    Will the production car actually be called 991, or will it simply be called the 911 "991 generation", as Porsche has always done? If it's the latter, why are they going backwards in their naming scheme (i.e. 964 to 993 to 996 to 997 to 991)? It doesn't seem to make sense.

    • Mike Solowiow Mike Solowiow on Mar 30, 2011

      When did making a sports car with the engine in the worst possible location ever really make sense to begin with?

  • PeteMoran PeteMoran on Mar 30, 2011

    I don't mind the 6, but I can't see how anyone can claim styling is improving for BMW.
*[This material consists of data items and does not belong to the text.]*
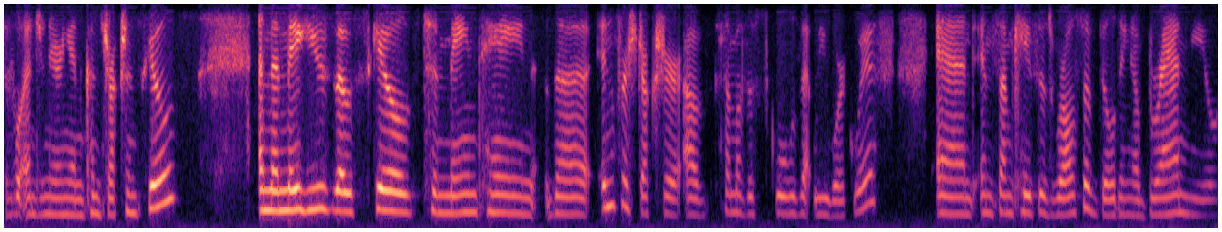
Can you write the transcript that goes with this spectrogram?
civil engineering and construction skills. And then they use those skills to maintain the infrastructure of some of the schools that we work with. And in some cases, we're also building a brand new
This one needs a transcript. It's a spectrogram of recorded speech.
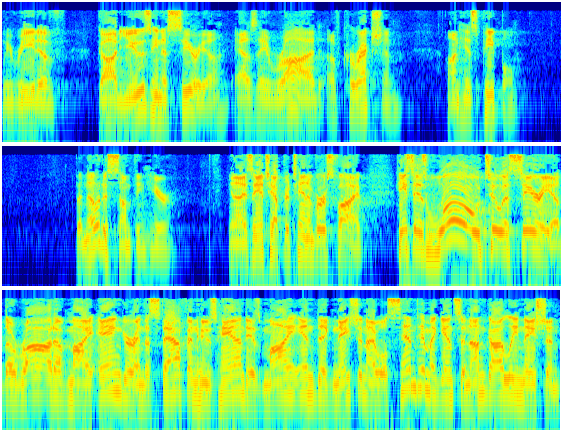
we read of God using Assyria as a rod of correction on his people. But notice something here. In Isaiah chapter 10 and verse 5, he says, Woe to Assyria, the rod of my anger and the staff in whose hand is my indignation. I will send him against an ungodly nation.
  • Inside Looking Out Cadillac now associates with rap music. In the past it was all about rock'n'roll. Rap is environmentally friendlier than rock'n'roll.
  • EBFlex This is nothing compared to what Ford is doing. The fake lightning is seeing massive price increases for 2023. Remember how they self pleasured themselves about the fake lightning starting under $40k? In 2023, the price jumps by a very Tesla like $7,000. And that’s not the biggest price jump. And much less talked about, the government fleet discounts are going away. So for a basic 3.3L Explorer, the price is jumping $8,500. S basic F150 is also now $8,500 more. Im sure the same people that complained about the oil companies making “obscene profits” will say the same thing about Ford.
  • Bobbysirhan Sometimes it seems like GM has accepted that the customers they still have are never going to come to their senses and that there aren't any new dupes on the horizon, so they might as well milk their existing cows harder.
  • Buickman how about LowIQ?
  • Gemcitytm Corey: As a native SW Ohioan, Powel Crosley, Jr. has always been an object of fascination for me. While you're correct that he wanted most of all to build cars, the story of the company he created with his brother Lewis, The Crosley Corporation, is totally fascinating. In the early 20's, Crosley was the nation's leading manufacturer of radio receivers. In the 1930's, working from an idea brought to him by one of his engineers, Crosley pioneered the first refrigerator with shelves in the door (called, of course, the "Shelvador"). He was the first to sell modular steel kitchen cabinets (made for him by Auburn in Connersville). He brought out the "IcyBall" which was a non-electric refrigerator. He also pioneered in radio broadcasting with WLW Radio in Cincinnati (wags said the calls stood for either "Whole Lotta Watts" or "World's Lowest Wages"). WLW was one of the first 50,000 watt AM stations and in 1934, began transmitting with 500,000 watts - the most powerful station in the world, which Mr. Crosley dubbed "The Nation's Station". Crosley was early into TV as well. The reason the Crosley operation died was because Mr. Crosley sold the company in 1945 to the AVCO Corporation, which had no idea how to market consumer goods. Crosley radios and TVs were always built "to a price" and the price was low. But AVCO made the products too cheaply and their styling was a bit off the wall in some cases. The major parts of the Crosley empire died in 1957 when AVCO pulled the plug. For the full story of Crosley, read "Crosley: Two Brothers and a Business Empire That Transformed the Nation" by Rutsy McClure (a grandson of Lewis Crosley), David Stern and Michael A. Banks, Cincinnati: Clerisy Press, ISBN-13: 978-1-57860-291-9.